» **WORK REQUIRED**:
This task calls for copying every line of the records that includes the word "speech".

» **TASK INPUTS**:
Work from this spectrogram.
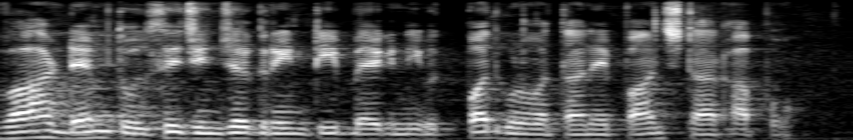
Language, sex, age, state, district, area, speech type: Gujarati, male, 18-30, Gujarat, Mehsana, rural, read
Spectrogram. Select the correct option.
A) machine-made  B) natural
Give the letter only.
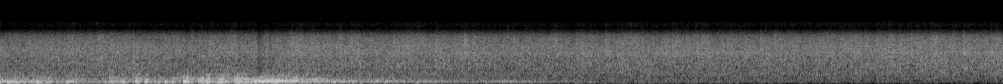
B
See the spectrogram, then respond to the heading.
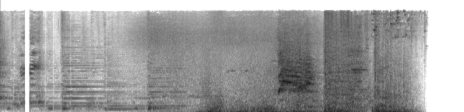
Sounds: car, vehicle, speech, music

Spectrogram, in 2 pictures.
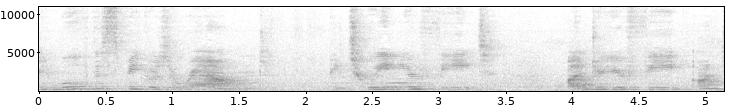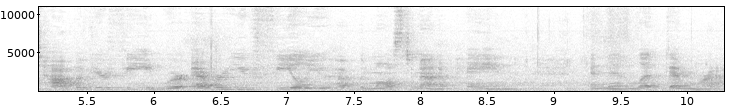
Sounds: speech

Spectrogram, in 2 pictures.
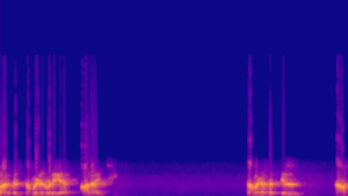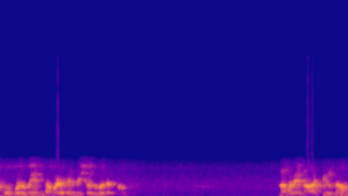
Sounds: man speaking, speech, narration

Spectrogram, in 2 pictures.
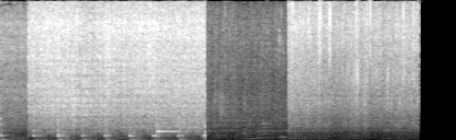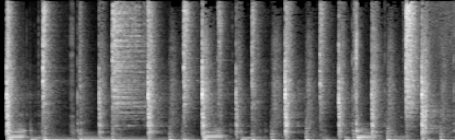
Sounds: music, speech

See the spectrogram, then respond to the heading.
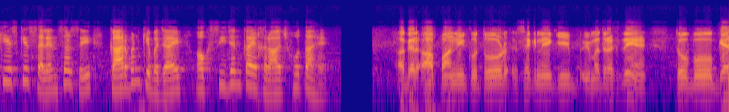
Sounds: speech

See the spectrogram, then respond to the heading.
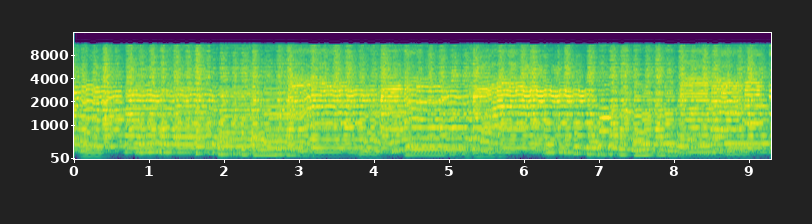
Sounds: clarinet, brass instrument

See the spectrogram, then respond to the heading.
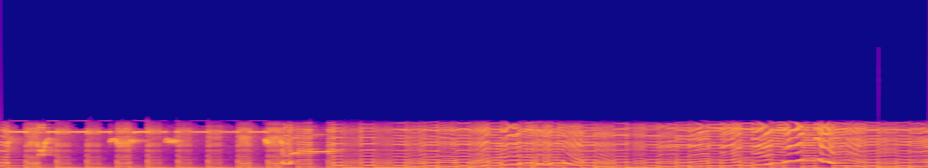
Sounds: tapping (guitar technique), music

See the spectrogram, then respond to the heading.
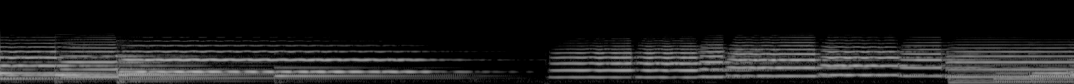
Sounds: playing cornet

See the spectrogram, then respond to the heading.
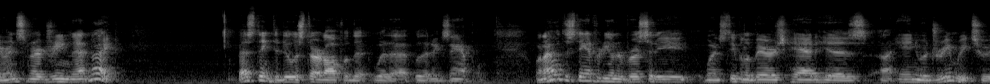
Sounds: speech, inside a small room

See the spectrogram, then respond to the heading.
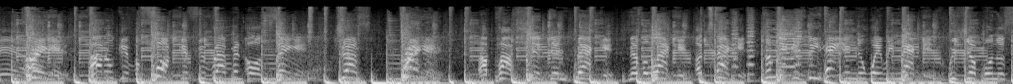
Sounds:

» **RESPONSE AREA**:
Language, sex, age, state, district, area, speech type: Gujarati, male, 18-30, Gujarat, Mehsana, rural, read
Sounds: car, vehicle, speech, music
Sounds: speech
Sounds: man speaking, speech, narration
Sounds: music, speech
Sounds: speech
Sounds: speech, inside a small room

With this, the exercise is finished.